Between 1967 and 1969, Bearden produced some of his largest and most innovative works. Memories of Mecklenburg County, North Carolina, abound, reaffirming Bearden's roots in the rural South. Often incorporating life size imagery, these paintings combine collage with acrylics, drawings and oils, mosaics of real textures, and black and white photographs. Bearden always insisted that his works were paintings, not collages, because he used the techniques and materials of collage to create the rhythms, surfaces, tones, and moods associated with painting.
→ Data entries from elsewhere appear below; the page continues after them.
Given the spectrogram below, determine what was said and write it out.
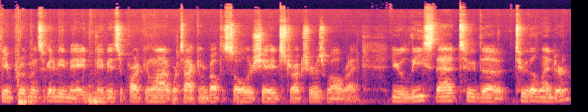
the improvements are going to be made. Maybe it's a parking lot. We're talking about the solar shade structure as well, right? You lease that to the to the lender,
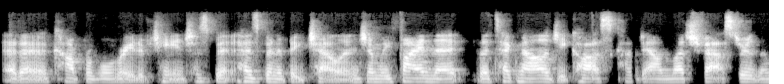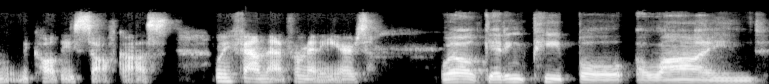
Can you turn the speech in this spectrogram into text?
at a comparable rate of change has been has been a big challenge. And we find that the technology costs come down much faster than what we call these soft costs. We found that for many years well, getting people aligned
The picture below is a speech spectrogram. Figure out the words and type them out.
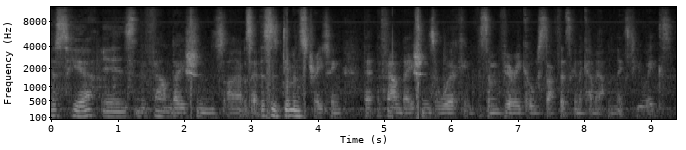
This here is the foundations, uh, so this is demonstrating that the foundations are working for some very cool stuff that's going to come out in the next few weeks.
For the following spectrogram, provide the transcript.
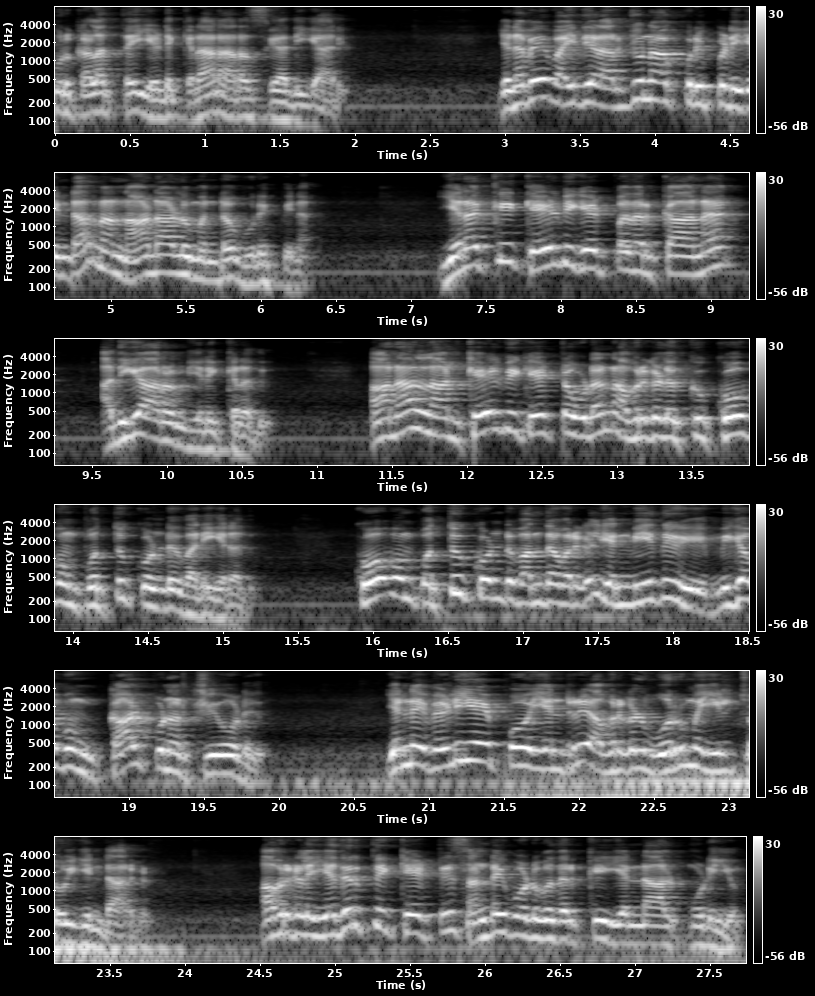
ஒரு களத்தை எடுக்கிறார் அரசு அதிகாரி. எனவே வைத்தியர் அர்ஜுனா குறிப்பிடுகின்றார் நான் நாடாளுமன்ற உறுப்பினர். எனக்கு கேள்வி கேட்பதற்கான அதிகாரம் இருக்கிறது. ஆனால் நான் கேள்வி கேட்டவுடன் அவர்களுக்கு கோபம் பொத்துக்கொண்டு வருகிறது. கோபம் பொத்துக்கொண்டு வந்தவர்கள் என் மீது மிகவும் காழ்ப்புணர்ச்சியோடு என்னை வெளியே போ என்று அவர்கள் ஒருமையில் சொல்கின்றார்கள். அவர்களை எதிர்த்து கேட்டு சண்டை போடுவதற்கு என்னால் முடியும்.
During the 1970s and 1980s, Bearden refined his style and continued to emphasize subjects derived from African American genre and myth. In 1977, an exhibition entitled Romare Bearden, Odysseus at Cordier and Ekstrom Gallery in New York, included paintings inspired by classical themes. Taken from the Homeric legends, these paintings incorporated larger and fewer collage elements, flat shapes of objects and people, and emphasized a single color such as blue or green. During the 1970s, motifs inspired by jazz and the Blues reappeared in Bearden's work; in 1977 an exhibition of monoprints, Of the Blues, received critical acclaim. By the late 1970s, Bearden began to use more vibrant and intense colors in his paintings, perhaps as a direct result of numerous trips to St. Martin in the West Indies, which is his wife's family home. During the 1980s the impact of this environment can also be seen in Bearden's final works, a watercolor series of Caribbean landscapes, seascapes, and portraits.
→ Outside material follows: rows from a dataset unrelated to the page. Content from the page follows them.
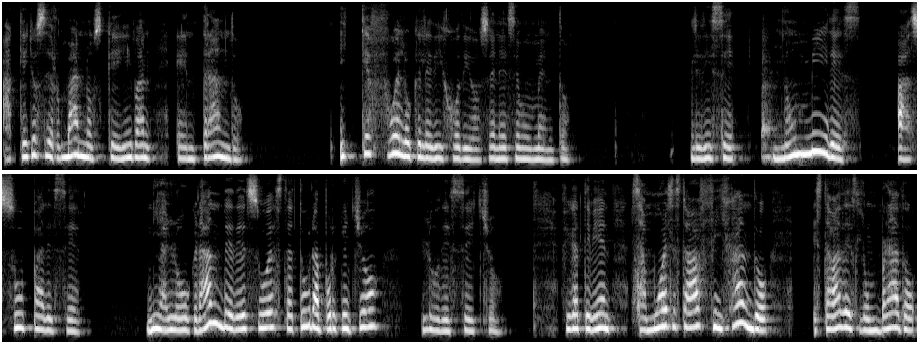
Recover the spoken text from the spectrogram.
aquellos hermanos que iban entrando. ¿Y qué fue lo que le dijo Dios en ese momento? Le dice, no mires a su parecer, ni a lo grande de su estatura, porque yo lo desecho. Fíjate bien, Samuel se estaba fijando, estaba deslumbrado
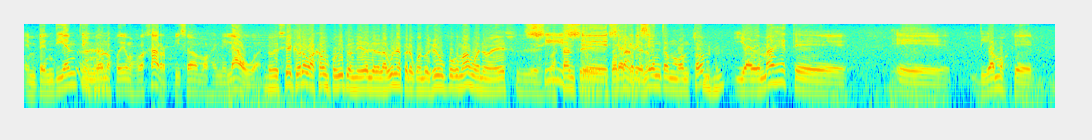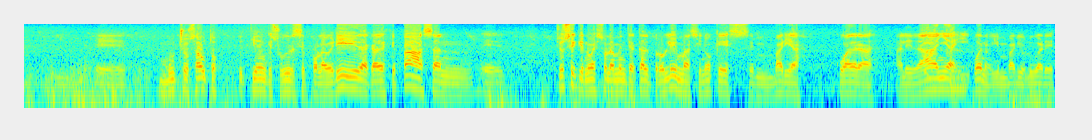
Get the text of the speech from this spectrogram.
en pendiente y no nos podíamos bajar, pisábamos en el agua. Nos decía que ahora bajaba un poquito el nivel de la laguna, pero cuando llueve un poco más, bueno, es sí, bastante se, se acrecenta un montón y además este eh, digamos que eh, muchos autos tienen que subirse por la vereda cada vez que pasan. Eh, yo sé que no es solamente acá el problema, sino que es en varias cuadras aledañas y bueno, y en varios lugares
Bearden was also a writer. His first book, The Painter's Mind, was co written with the artist Carl Holty in 1969. He coauthored Six Black Masters in American Art in 1972 with Harry Henderson, and was working on a second book with Henderson, A History of African American Artists, at the time of his death. Bearden also organized several important exhibitions including Contemporary Art of the American Negro in Harlem in 1966 at what is now the site of the Studio Museum in Harlem, and in 1967, with art historian Carroll Greene, he organized "The Evolution of Afro American Artists: 1800–1950" at City College in New York. Bearden received five honorary doctoral degrees, and was elected to membership in the American Academy of Arts and Letters and the National Institute of Arts and Letters in 1966. A year before his death in 1988, Bearden received the prestigious President's National Medal of the Arts.
Regenia A. Perry Free within Ourselves: African American Artists in the Collection of the National Museum of American Art (Washington, D.C.: National Museum of American Art in Association with Pomegranate Art Books, 1992)